▸ **Problem to solve**: Exact wording is required: give all the records again, minus the pictures.
>>
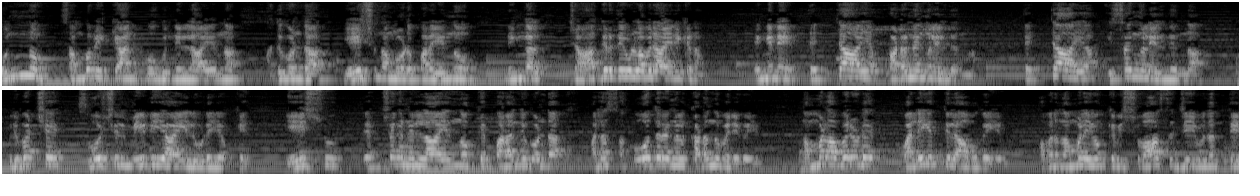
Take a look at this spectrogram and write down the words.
ഒന്നും സംഭവിക്കാൻ പോകുന്നില്ല എന്ന്. അതുകൊണ്ട് യേശു നമ്മോട് പറയുന്നു നിങ്ങൾ ജാഗ്രതയുള്ളവരായിരിക്കണം. എങ്ങനെ? തെറ്റായ പഠനങ്ങളിൽ നിന്ന് തെറ്റായ ഇസങ്ങളിൽ നിന്ന്. ഒരുപക്ഷെ സോഷ്യൽ മീഡിയയിലൂടെയൊക്കെ യേശു രക്ഷകനല്ല എന്നൊക്കെ പറഞ്ഞുകൊണ്ട് പല സഹോദരങ്ങൾ കടന്നു വരികയും നമ്മൾ അവരുടെ വലയത്തിലാവുകയും അവർ നമ്മളെയൊക്കെ വിശ്വാസ ജീവിതത്തെ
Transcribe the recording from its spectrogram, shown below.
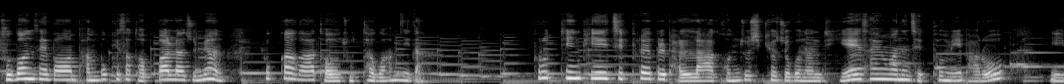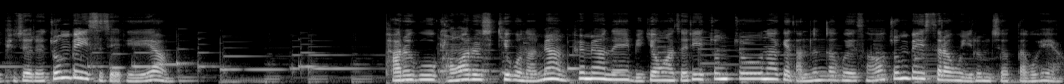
두 번, 세 번 반복해서 더 빨라주면 효과가 더 좋다고 합니다. 프로틴 pH prep을 발라 건조시켜주고 난 뒤에 사용하는 제품이 바로 이 뷰젤의 쫀 베이스 젤이에요. 바르고 경화를 시키고 나면 표면에 미경화 젤이 쫀쫀하게 남는다고 해서 쫀베이스라고 이름 지었다고 해요.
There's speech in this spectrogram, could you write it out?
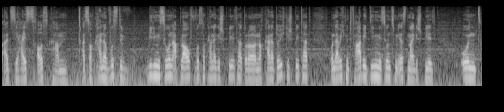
als die Heists rauskamen. Als noch keiner wusste, wie die Missionen ablaufen, wo es noch keiner gespielt hat oder noch keiner durchgespielt hat. Und da habe ich mit Fabi die Mission zum ersten Mal gespielt. Und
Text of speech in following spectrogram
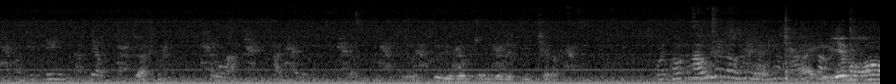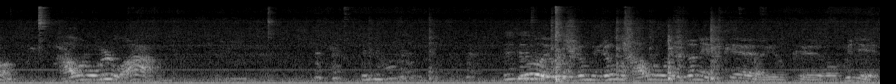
관계 없어. 자, 뒤쳐라. 거기 가운데가 그냥 아, 이거 얘뭐 가오로 올라와. 이거 이거 이런 거 이런 거 가오로 올라오잖아 이렇게 이렇게 어, 그지?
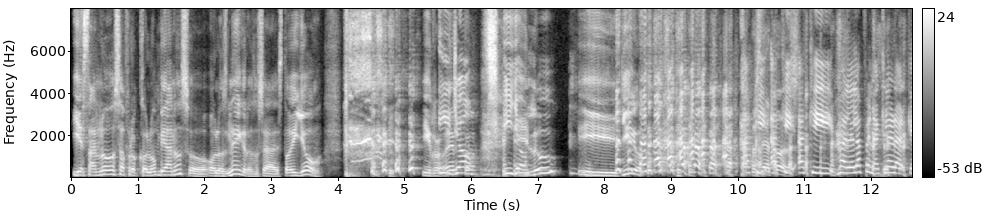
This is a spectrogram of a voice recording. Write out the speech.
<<
▸ **Response area**:
Take a look at this spectrogram and write down the words.
ഒന്നും സംഭവിക്കാൻ പോകുന്നില്ല എന്ന്. അതുകൊണ്ട് യേശു നമ്മോട് പറയുന്നു നിങ്ങൾ ജാഗ്രതയുള്ളവരായിരിക്കണം. എങ്ങനെ? തെറ്റായ പഠനങ്ങളിൽ നിന്ന് തെറ്റായ ഇസങ്ങളിൽ നിന്ന്. ഒരുപക്ഷെ സോഷ്യൽ മീഡിയയിലൂടെയൊക്കെ യേശു രക്ഷകനല്ല എന്നൊക്കെ പറഞ്ഞുകൊണ്ട് പല സഹോദരങ്ങൾ കടന്നു വരികയും നമ്മൾ അവരുടെ വലയത്തിലാവുകയും അവർ നമ്മളെയൊക്കെ വിശ്വാസ ജീവിതത്തെ
Transcribe the recording from its spectrogram, shown below.
두 번, 세 번 반복해서 더 빨라주면 효과가 더 좋다고 합니다. 프로틴 pH prep을 발라 건조시켜주고 난 뒤에 사용하는 제품이 바로 이 뷰젤의 쫀 베이스 젤이에요. 바르고 경화를 시키고 나면 표면에 미경화 젤이 쫀쫀하게 남는다고 해서 쫀베이스라고 이름 지었다고 해요.
There's speech in this spectrogram, could you write it out?
als die Heists rauskamen. Als noch keiner wusste, wie die Missionen ablaufen, wo es noch keiner gespielt hat oder noch keiner durchgespielt hat. Und da habe ich mit Fabi die Mission zum ersten Mal gespielt. Und
Text of speech in following spectrogram
관계 없어. 자, 뒤쳐라. 거기 가운데가 그냥 아, 이거 얘뭐 가오로 올라와. 이거 이거 이런 거 이런 거 가오로 올라오잖아 이렇게 이렇게 어, 그지?
This is a spectrogram of a voice recording. Write out the speech.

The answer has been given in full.